My inbox was bombarded by emails from stock brokers on 4 September when the European Central Bank announced that it would deploy capital to banks in alternative ways in order to shore up the banking system in Europe. I wont bore you with the details of the plan; essentially, lots of unwanted assets will end up on the ECBs balance sheet. Refinancing rates were cut to the lowest level on record, too. This should be enough.
But what is the lesson for the British banks and their shareholders?
The shares of British banks rallied on the day, but the rally was short-lived. In fact, the shares of Barclays (LSE: BARC)(NYSE: BCS.US), Lloyds (LSE: LLOY) and Royal Bank of Scotland (LSE: RBS) have given up all of their gains in the last couple of days of trading. HSBC (LSE: HSBA) stock has held up relatively well, which didnt come unexpected.

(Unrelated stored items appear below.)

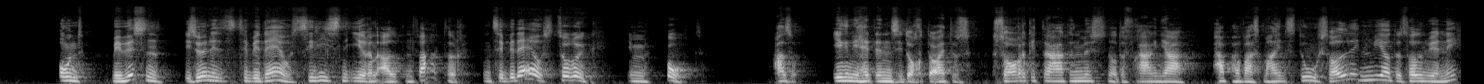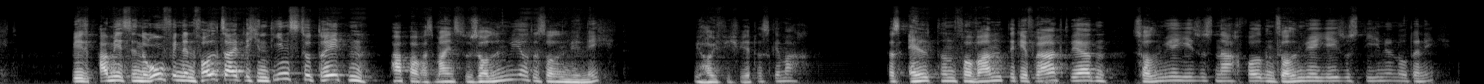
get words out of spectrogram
Und wir wissen, die Söhne des Zebedäus, sie ließen ihren alten Vater, den Zebedäus, zurück im Boot. Also, irgendwie hätten sie doch da etwas Sorge tragen müssen oder fragen, ja, Papa, was meinst du? Sollen wir oder sollen wir nicht? Wir haben jetzt den Ruf, in den vollzeitlichen Dienst zu treten. Papa, was meinst du? Sollen wir oder sollen wir nicht? Wie häufig wird das gemacht? Dass Eltern, Verwandte gefragt werden, sollen wir Jesus nachfolgen? Sollen wir Jesus dienen oder nicht?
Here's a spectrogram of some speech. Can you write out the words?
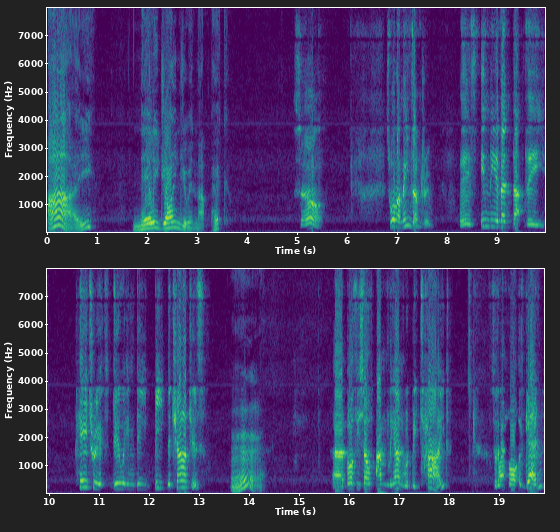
I nearly joined you in that pick. So, so what that means, Andrew, is in the event that the Patriots do indeed beat the Chargers, Mm. Uh, both yourself and Leanne would be tied. So therefore, again,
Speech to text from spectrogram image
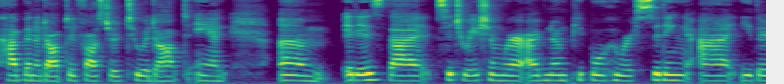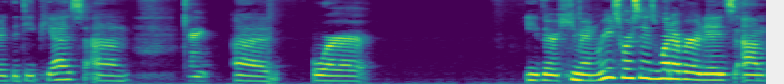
have been adopted, fostered to adopt. And um, it is that situation where I've known people who are sitting at either the DPS um, uh, or either human resources, whatever it is, um,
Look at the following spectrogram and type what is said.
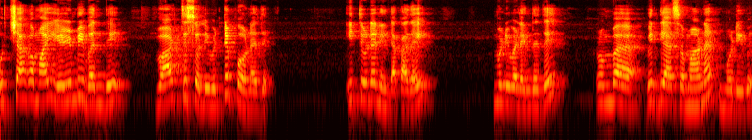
உற்சாகமாய் எழும்பி வந்து வாழ்த்து சொல்லிவிட்டு போனது. இத்துடன் இந்த கதை முடிவடைந்தது. ரொம்ப வித்தியாசமான முடிவு.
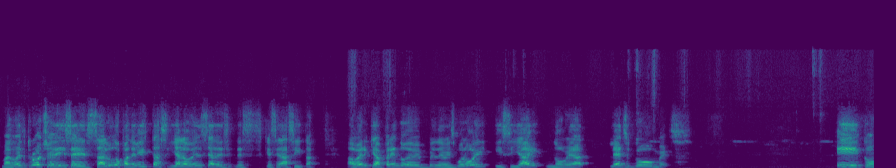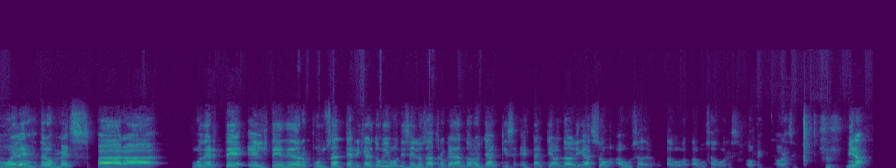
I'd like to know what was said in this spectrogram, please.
Manuel Troche dice, saludos panelistas y a la audiencia que se da cita. A ver qué aprendo de, de, béisbol hoy y si hay novedad. Let's go Mets. Y como él de los Mets, para ponerte el tenedor punzante a Ricardo Gibón, dice, los Astros ganando a los Yankees, están quemando la liga, son abusadores. Ok, ahora sí. Mira,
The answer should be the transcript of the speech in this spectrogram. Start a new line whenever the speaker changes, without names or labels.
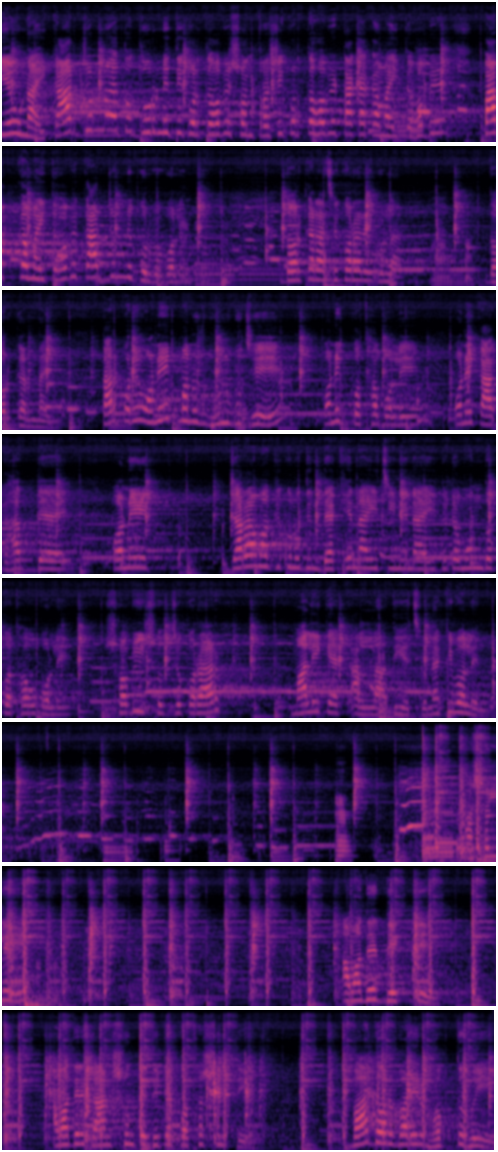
কেউ নাই। কার জন্য এত দুর্নীতি করতে হবে, সন্ত্রাসী করতে হবে, টাকা কামাইতে হবে, পাপ কামাইতে হবে, কার জন্য করবে বলেন তো? দরকার আছে করার এগুলা? দরকার নাই। তারপরে অনেক মানুষ ভুল বুঝে, অনেক কথা বলে, অনেক আঘাত দেয়, অনেক যারা আমাকে কোনোদিন দেখে নাই, চিনে নাই, দুটা মন্দ কথাও বলে, সবই সহ্য করার মালিক এক আল্লাহ দিয়েছে নাকি বলেন? আসলে আমাদের দেখতে, আমাদের গান শুনতে, দুইটা কথা শুনতে বা দরবারের ভক্ত হয়ে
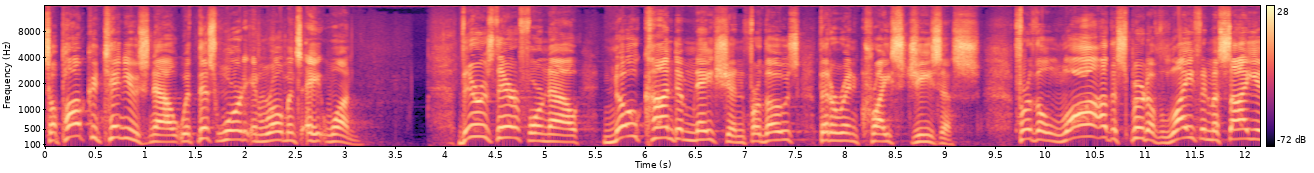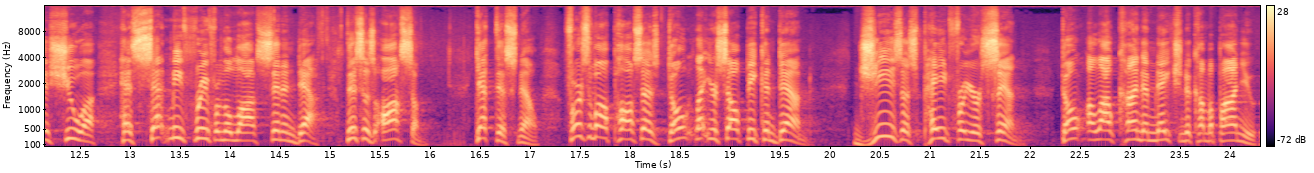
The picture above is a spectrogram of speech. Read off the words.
So Paul continues now with this word in Romans 8 1. There is therefore now no condemnation for those that are in Christ Jesus. For the law of the Spirit of life in Messiah Yeshua has set me free from the law of sin and death. This is awesome. Get this now. First of all, Paul says, don't let yourself be condemned. Jesus paid for your sin. Don't allow condemnation to come upon you.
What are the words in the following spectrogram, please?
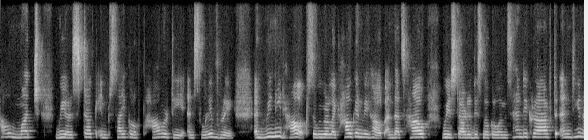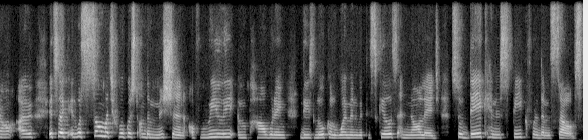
how much we are stuck in cycle of poverty and slavery. And we need help. So we were like how can we help? And that's how we started this local women's handicraft. And you know i it's like it was so much focused on the mission of really empowering these local women with the skills and knowledge so they can speak for themselves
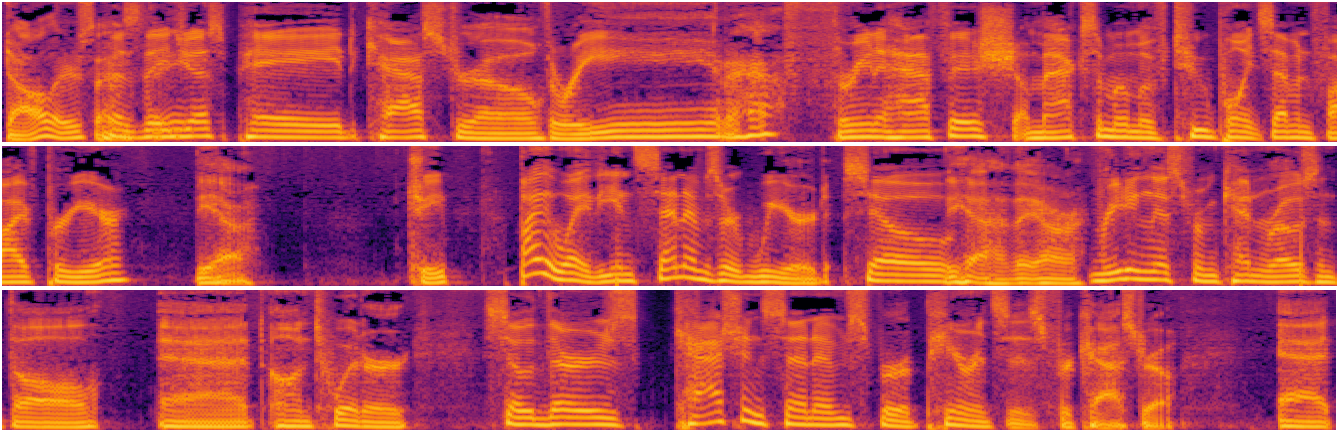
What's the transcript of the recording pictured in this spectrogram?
dollars Because they just paid Castro three and a half. three and a half ish, a maximum of two point seven five per year. Yeah, cheap. By the way, the incentives are weird. So Yeah, they are. reading this from Ken Rosenthal at on Twitter. So there's cash incentives for appearances for Castro. At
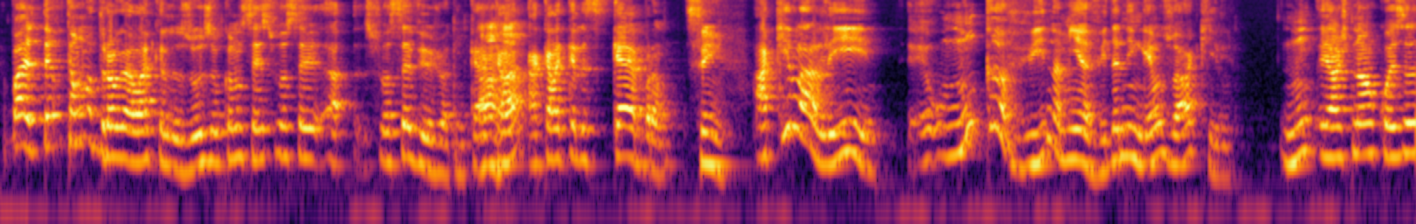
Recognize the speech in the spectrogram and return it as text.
Rapaz, tem, tem uma droga lá que eles usam que eu não sei se você, ah, se você viu, Joaquim, que é aquela, Aham. aquela que eles quebram. Sim. Aquilo ali, eu nunca vi na minha vida ninguém usar aquilo. Eu acho que não é uma coisa.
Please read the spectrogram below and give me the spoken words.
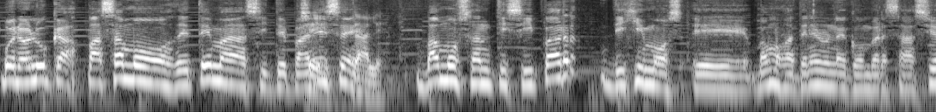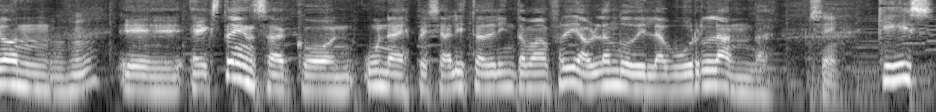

Id love to find a reason to recommend Barclays stock, but I struggle to find any at this price. The stock pulled back to 224p on Monday after surging to 231p in the wake of the ECBs announcement. It has recouped only about 3% of the value it had lost on the day Dark Pool allegations emerged. Time and again, I have pointed out that several risks weigh on the banks valuation, such as: litigation risk, reputation risk, execution risk, dilution risk and so forth. Admittedly, Barclays is shedding assets that dont make their cost of equity, but as it shrinks, it must be quicker to cut its workforce around the globe. More assets must be sold. A reshuffle in the management team would be good news, too. Only then, Barclays stock may comfortably trade above 260p.
RBS & Lloyds
Barclays is a different restructuring story from RBS and Lloyds.
RBS announced on Monday that it planned to raise $3.5bn by listing 25% of Citizens Bank. This IPO will be the largest US bank float since the credit crunch. The move fits with the banks broader strategy, but I am not convinced is in the best interest of shareholders seeking long-term value. RBS will continue to de-risk its balance sheet. Can it preserve competitiveness and performance? Management dont have an easy task.
At this price, RBS stock is a decent buy, although the banks risk profile is less attractive than that of rivals. Lloyds is a stronger financial institution, which is reflected in the valuation of its shares. Still, I think Lloyds stock is overbought right now. HSBC remains the safest option in the UK banking sector, in my view.
Following the ECBs announcement, a few analysts, both in Europe and in the the UK, really wanted me to buy the shares of the banks they work for. I need more evidence to be convinced that banks are serious about addressing their problematic corporate structures before taking a bullish stance on the sector. I also believe that this business cycle poses a serious threat to the banking world in the UK. Structural changes are taking place, while governments and central banks have limited tools at their disposal.
The ECBs latest move didnt strike me as being innovative, but even if Mario Draghi announced more radical measures, the equity valuations of the UK banks will only marginally benefit and only for a day, or two. Inevitably, the spotlight now is on the Bank of England, which is between a rock and a hard place, as I explained last week.
Of course, in this environment, opportunistic traders have a fantastic chance to make a fast buck overnight.
Banks aren’t the no-brainer investments they were previously believed to be, our analysts argue in anexclusive wealth report. Based on several metrics, however, the shares of two British banks, in particular, could offer plenty of upside into 2015. Mind you: you must have a bullish view on interest rates before investing in the banking sector.
Alessandro Pasetti has no position in any shares mentioned. The Motley Fool UK has no position in any of the shares mentioned. We Fools don’t all hold the same opinions, but we all believe that considering a diverse range of insights makes us better investors.